Visual research is underpinned by theory, for example, Gift theory (Mauss, 1925), ‘describes the forms and functions of exchange in archaic society’ (relating to the self-settlers whole way of life). This theory also implies that through gift exchange an incredibly strong social bond is formed and the gift, ‘becomes an almost spiritual artefact. The gift is irreversibly tied to the giver – particularly true in the case of a handmade object.

I began to make personalised, portable (postable) icons based on those I had seen so often in the zone. Designs incorporate similar materials and composition as the domestic-icon examples in the rural village homes, many abandoned. There were 12 packages including letters, which had been translated into Ukrainian.

The route was complex, it could fail at any stage and was absolutely dependant on my existing contacts as facilitators.

My parcel was couriered from UK to Kiev, retained by customs (no chocolates were allowed), pleaded for and eventually collected by a friend, then taken to the outskirts of the zone, the parcel was met by a man who lives on the border and works in the zone for the administration services. The individual packages were gradually taken through the checkpoints and personally delivered to the remote villages, some inaccessible in winter.
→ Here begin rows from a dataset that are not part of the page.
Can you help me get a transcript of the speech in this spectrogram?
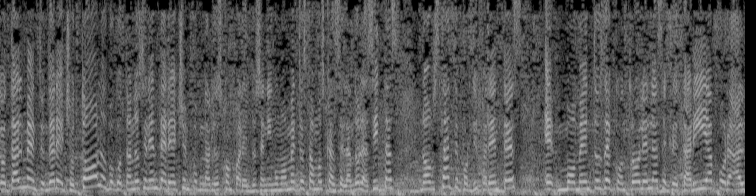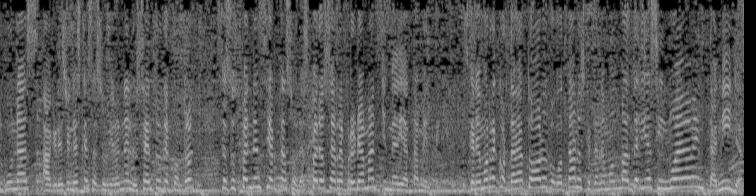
Totalmente, un derecho. Todos los bogotanos tienen derecho a impugnar los comparendos. En ningún momento estamos cancelando las citas. No obstante, por diferentes eh, momentos de control en la Secretaría, por algunas agresiones que se subieron en los centros de control, se suspenden ciertas horas, pero se reprograman inmediatamente. Les queremos recordar a todos los bogotanos que tenemos más de 19 ventanillas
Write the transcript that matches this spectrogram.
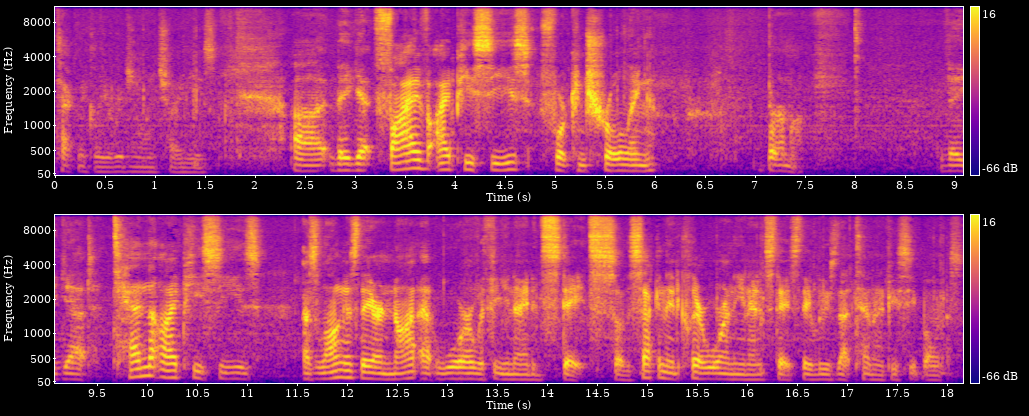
technically originally Chinese. Uh, they get five IPCs for controlling Burma. They get 10 IPCs as long as they are not at war with the United States. So the second they declare war on the United States, they lose that 10 IPC bonus.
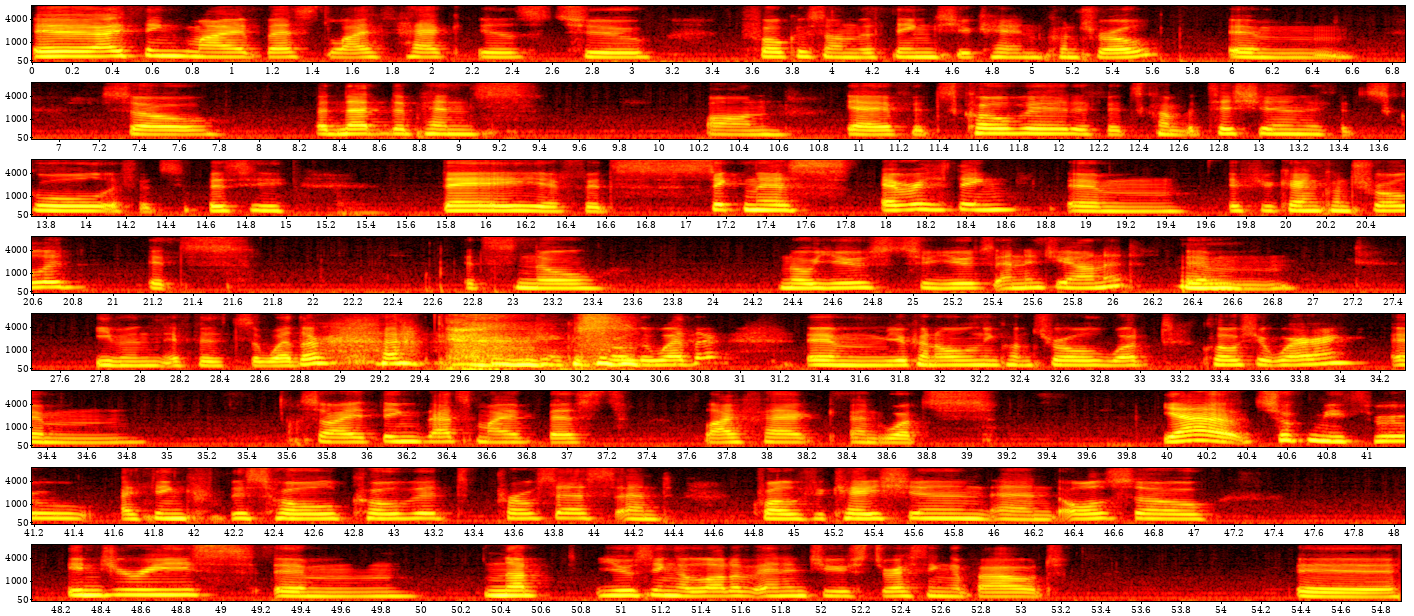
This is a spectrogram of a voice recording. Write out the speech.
Uh, I think my best life hack is to focus on the things you can control. Um, so, and that depends on yeah, if it's COVID, if it's competition, if it's school, if it's a busy day, if it's sickness, everything. Um, if you can control it, it's it's no no use to use energy on it. Mhm. Um, even if it's the weather, you can control the weather. Um, you can only control what clothes you're wearing. Um, so I think that's my best life hack and what's yeah took me through I think this whole COVID process and qualification and also injuries. Um, not using a lot of energy stressing about uh,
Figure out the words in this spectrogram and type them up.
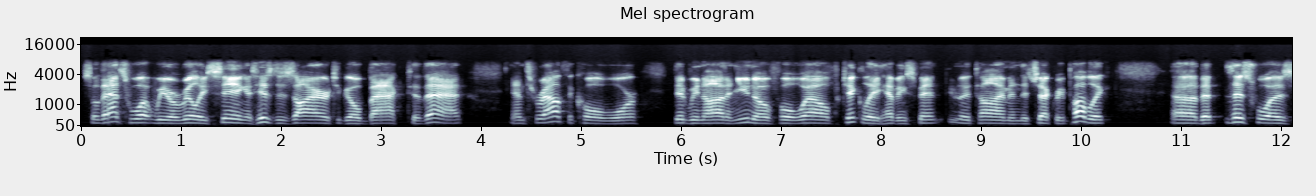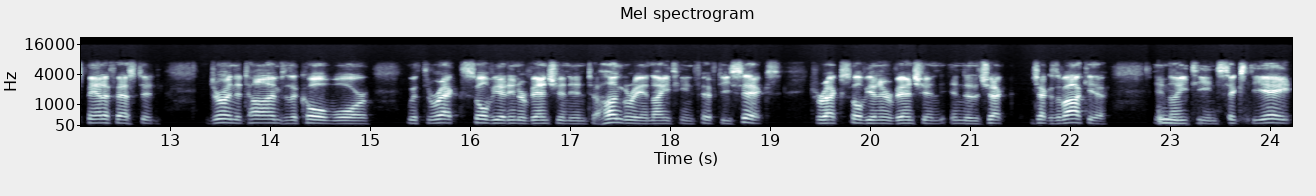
So that's what we are really seeing is his desire to go back to that. And throughout the Cold War, did we not? And you know full well, particularly having spent time in the Czech Republic, uh, that this was manifested during the times of the Cold War with direct Soviet intervention into Hungary in 1956 direct Soviet intervention into the Czech, Czechoslovakia in mm. 1968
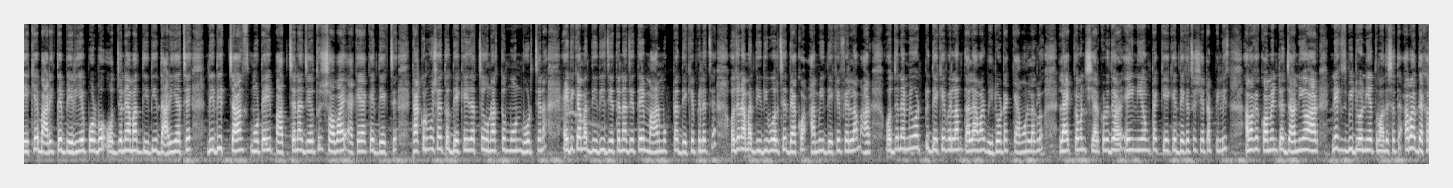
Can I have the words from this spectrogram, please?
দেখে বাড়িতে বেরিয়ে পড়ব। ওর জন্য আমার দিদি দাঁড়িয়ে আছে। দিদির চান্স মোটেই পাচ্ছে না যেহেতু সবাই একে একে দেখছে। ঠাকুরমশাই তো দেখেই যাচ্ছে ওনার তো মন ভরছে না। এইদিকে আমার দিদি যেতে না যেতেই মার মুখটা দেখে ফেলেছে। ওর জন্য আমার দিদি বলছে, দেখো, আমি দেখে ফেললাম। আর ওর জন্য আমিও একটু দেখে ফেললাম। তাহলে আমার ভিডিওটা কেমন লাগল? লাইক কমেন্ট শেয়ার করে দিও। আর এই নিয়মটা কে কে দেখেছ সেটা প্লিজ আমাকে কমেন্টে জানিও। আর নেক্সট ভিডিও নিয়ে তোমাদের সাথে আবার দেখা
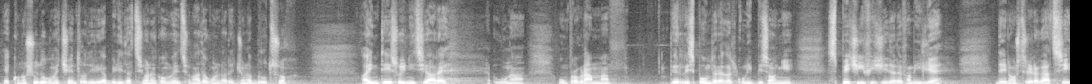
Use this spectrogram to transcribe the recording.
è conosciuto come centro di riabilitazione convenzionato con la Regione Abruzzo ha inteso iniziare una, un programma per rispondere ad alcuni bisogni specifici delle famiglie dei nostri ragazzi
Some packages were too late. The process had taken six months and two of the intended recipients had sadly died during that time.


The Red Thread
11th October 2021 – 20th March 2022

Solo exhibition at Middlesbrough Institute of Modern Art
Craft as legacy and textiles as material culture are significant. In daily life embroidery aligns with folkloric religious practices. Embroidery is key to this research not only because it is what brought researcher and Babushka together. Consideration is given to the rural peasant interior as a gallery of domestic religious icons and hand-crafted objects, underpinning the value the self-settlers themselves give to their crafts.

The connection between embroidered artefacts and the region’s religious culture is justification for producing investigative artworks informed by the making of icons. Researching, planning and making the icons led to discoveries about the vernacular religion of the Babushkas. Spiritually, ‘icons represent an invisible force [similar to] the ‘invisibility’ of radiation [and encourage] associations with supernatural forces, divine providence or demonic powers’ (Romashko, 2016). The underlying relationships give a gravity and resonance to the works.